There, this Outback is even less tolerant of any shenanigans but behaves exactly as you’d expect, with far more pronounced body motions and squeals of protest from the tires. And owners making the switch from the regular car should prepare for more prominent brake dive and acceleration squat on account of the softer springs. Overall, though, the Wilderness feels controlled, and it’s as comfortable and relaxed as its regular kin when driven within its limits.
Our largest complaint centered around the CVT, which is programmed to provide the sensation of the stepped-gear shifting of regular automatics. It regularly chooses a fake ratio when you don’t really want one—particularly during acceleration above moderate levels—sometimes hunting around for what it deems to be the proper gear, and its programmed “shifts” are both slow and slurred. Luckily, a set of paddles behind the steering wheel allow the driver to select a ratio on their own.

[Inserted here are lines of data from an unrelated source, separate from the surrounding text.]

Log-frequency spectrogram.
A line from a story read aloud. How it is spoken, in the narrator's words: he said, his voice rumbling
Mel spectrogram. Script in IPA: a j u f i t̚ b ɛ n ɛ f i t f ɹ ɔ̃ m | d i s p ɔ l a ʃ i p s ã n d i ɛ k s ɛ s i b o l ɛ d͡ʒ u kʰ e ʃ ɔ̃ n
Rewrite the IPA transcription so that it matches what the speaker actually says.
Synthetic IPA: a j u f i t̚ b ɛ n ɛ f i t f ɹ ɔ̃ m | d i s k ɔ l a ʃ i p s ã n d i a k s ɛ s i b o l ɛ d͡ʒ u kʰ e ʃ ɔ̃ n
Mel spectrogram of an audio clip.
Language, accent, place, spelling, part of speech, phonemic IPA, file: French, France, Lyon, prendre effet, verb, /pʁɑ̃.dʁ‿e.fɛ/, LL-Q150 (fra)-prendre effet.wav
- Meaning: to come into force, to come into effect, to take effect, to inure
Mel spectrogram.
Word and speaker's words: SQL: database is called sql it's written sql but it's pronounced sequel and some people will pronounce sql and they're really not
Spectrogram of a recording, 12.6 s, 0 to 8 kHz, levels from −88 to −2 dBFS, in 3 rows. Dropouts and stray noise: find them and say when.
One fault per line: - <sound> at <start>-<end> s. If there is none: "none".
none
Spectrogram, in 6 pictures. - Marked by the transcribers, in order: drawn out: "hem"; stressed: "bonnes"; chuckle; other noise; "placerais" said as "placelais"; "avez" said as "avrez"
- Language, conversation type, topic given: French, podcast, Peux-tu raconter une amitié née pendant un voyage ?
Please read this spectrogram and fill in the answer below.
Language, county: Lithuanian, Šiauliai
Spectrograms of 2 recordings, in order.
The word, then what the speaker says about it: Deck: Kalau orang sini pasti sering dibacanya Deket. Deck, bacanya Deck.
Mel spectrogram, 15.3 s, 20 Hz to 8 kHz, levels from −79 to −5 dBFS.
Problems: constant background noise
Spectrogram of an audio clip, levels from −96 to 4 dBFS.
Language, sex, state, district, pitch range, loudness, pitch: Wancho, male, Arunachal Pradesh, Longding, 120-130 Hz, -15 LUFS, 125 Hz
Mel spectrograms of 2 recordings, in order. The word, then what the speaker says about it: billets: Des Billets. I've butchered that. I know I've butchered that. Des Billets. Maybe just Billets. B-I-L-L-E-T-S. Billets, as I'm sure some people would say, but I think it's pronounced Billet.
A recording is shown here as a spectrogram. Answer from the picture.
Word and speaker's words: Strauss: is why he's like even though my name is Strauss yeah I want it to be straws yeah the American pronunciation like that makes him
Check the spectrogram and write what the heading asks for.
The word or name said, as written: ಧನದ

All in all, the Wilderness is nearly as relaxing to drive as, say, a Mercedes-Benz E-Class—it’s ready to take things easy. The CVT behavior and handling emphasize this fact, and it’s the sort of car that encourages you to drop the windows, put an elbow on the sill, and munch on some trail mix on the way to the next trailhead.
What About Off-Road?

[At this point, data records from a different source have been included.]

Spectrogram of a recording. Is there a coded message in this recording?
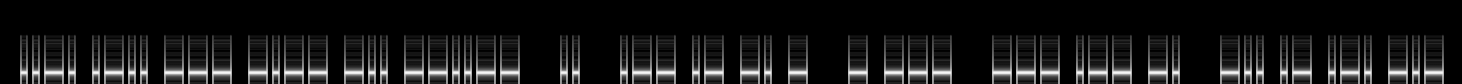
Yes: Morse code from 0.2 to 14.4 s, heard as a keyed tone, about 20 wpm, 550 Hz. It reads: FLOYD, I WANT TO OWN DARK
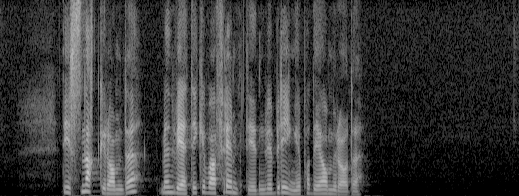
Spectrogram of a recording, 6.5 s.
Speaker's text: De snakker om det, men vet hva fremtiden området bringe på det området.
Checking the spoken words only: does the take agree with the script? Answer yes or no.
no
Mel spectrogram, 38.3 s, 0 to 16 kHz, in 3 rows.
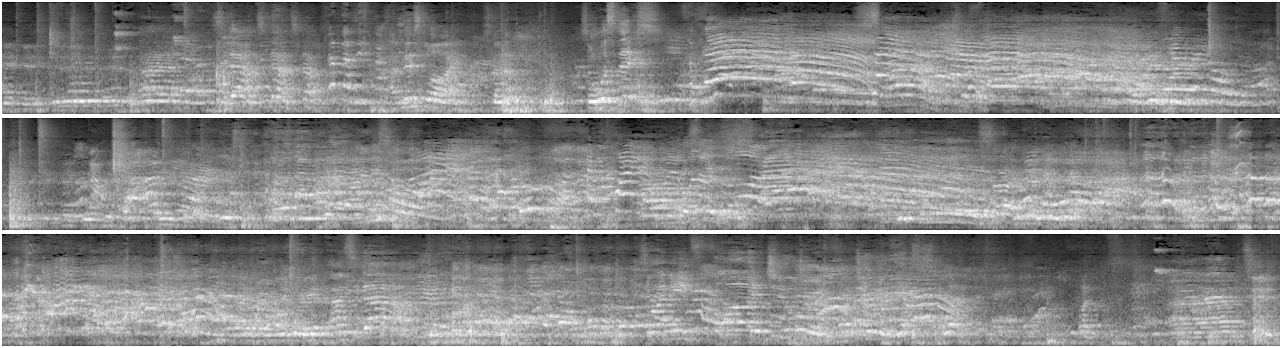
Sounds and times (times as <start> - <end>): Child speech, kid speaking: 1.6 - 28.6, 29.4 - 36.4.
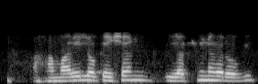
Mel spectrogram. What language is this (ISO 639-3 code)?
urd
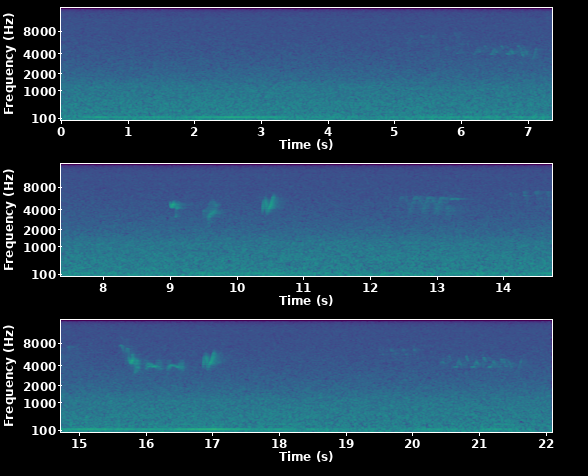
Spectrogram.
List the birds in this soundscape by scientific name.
Setophaga coronata, Empidonax oberholseri, Geothlypis tolmiei, Poecile gambeli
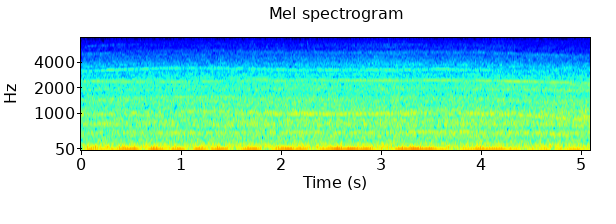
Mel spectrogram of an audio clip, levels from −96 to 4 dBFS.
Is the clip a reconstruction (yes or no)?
no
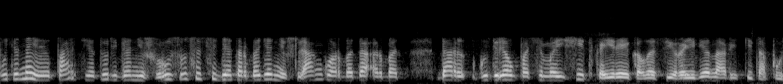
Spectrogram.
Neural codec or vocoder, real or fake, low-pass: vocoder, 22.05 kHz, 80 mel bands, WaveNeXt; fake; 9.9 kHz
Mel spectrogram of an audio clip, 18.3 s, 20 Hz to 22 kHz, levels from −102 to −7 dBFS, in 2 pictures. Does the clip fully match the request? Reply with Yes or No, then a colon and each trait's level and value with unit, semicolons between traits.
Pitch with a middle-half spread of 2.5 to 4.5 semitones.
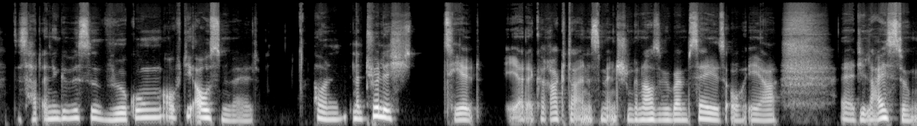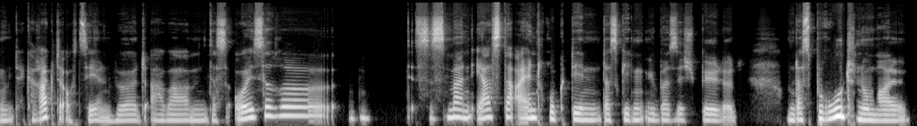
No: average, 5.0 semitones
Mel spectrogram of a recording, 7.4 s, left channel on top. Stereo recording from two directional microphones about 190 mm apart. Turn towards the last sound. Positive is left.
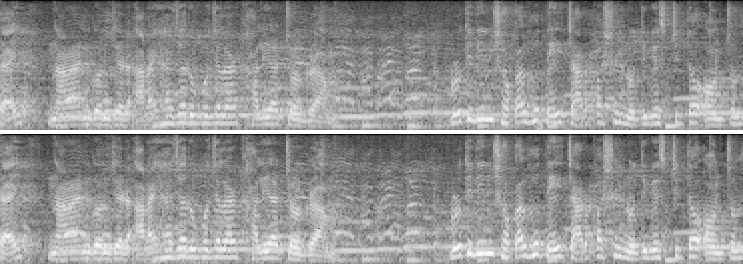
turn(degrees=-15)  # may be behind; listen again after turning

It’s on the dirt and rocks where we need more time for evaluation. Little more than a dirt road with a couple of steep grades, the route used by Subaru at Calamigos Ranch in Malibu was off-road on easy mode—if a truly hardcore off-road trail is a double black diamond, this course was a blue square. We’re fairly sure the regular Outback could have handled it, and the Wilderness scampered up the steepest climb with aplomb and did the one tricky descent on our path all on its own thanks to X-mode’s hill-descent control.
Traction was never a problem, either, as X-mode works the clutches at the axles and optimizes the stability and traction control to ensure the wheels that have the grip can take advantage of engine power. And given the Outback’s relatively tidy size, it wasn’t caught out by hairpin turns or narrow sections on the trail. For its part, the CVT was less of an issue on the dirty stuff, choosing and holding ratios to smoothly deliver power.
The Cost of the Wild
A top-spec Outback Touring starts at $38,545, and the Wilderness will be priced from $38,120. That makes it the second most expensive Outback you can buy, but it still gets Subaru’s EyeSight safety tech (automatic reverse braking is optional) and most of the Touring’s kit—like the vegan leather upholstery and a massive, tablet-like infotainment display—as standard. All that’s left to add is an optional moonroof and dealer accessories such as a full set of underbody skidplates, both of which were on our review vehicle. All told, an example like our Wilderness costs $39,965.
To recap, that’s more off-road ability, the same high level of equipment, and unique, cool-looking visuals for just over $1,500 more than a high-spec Touring, which sounds like a screamin’ deal for all those folks asking for a tougher but equally livable Outback. We still want to give the Outback Wilderness a more difficult off-road workout—and we plan to—but this first experience seems to indicate their wish was granted.
|2022 Subaru Outback Wilderness|
|BASE PRICE||$38,120 ($39,965 as tested)|
|LAYOUT||Front-engine, AWD, 5-pass, 4-door SUV|
|ENGINE||2.4L/260-hp/270-lb-ft turbo DOHC 16-valve flat-4|
|CURB WEIGHT||3,900 lb (MT est)|
|L x W x H||191.3 x 66.9 x 74.6 in|
|0-60 MPH||8.7 sec (MT est)|
|EPA FUEL ECON||22/26/24 mpg|
|ENERGY CONSUMPTION, CITY/HWY||153 kWh/100 miles|
|CO2 EMISSIONS, COMB||0.83 lb/mile|
|ON SALE||summer 2021|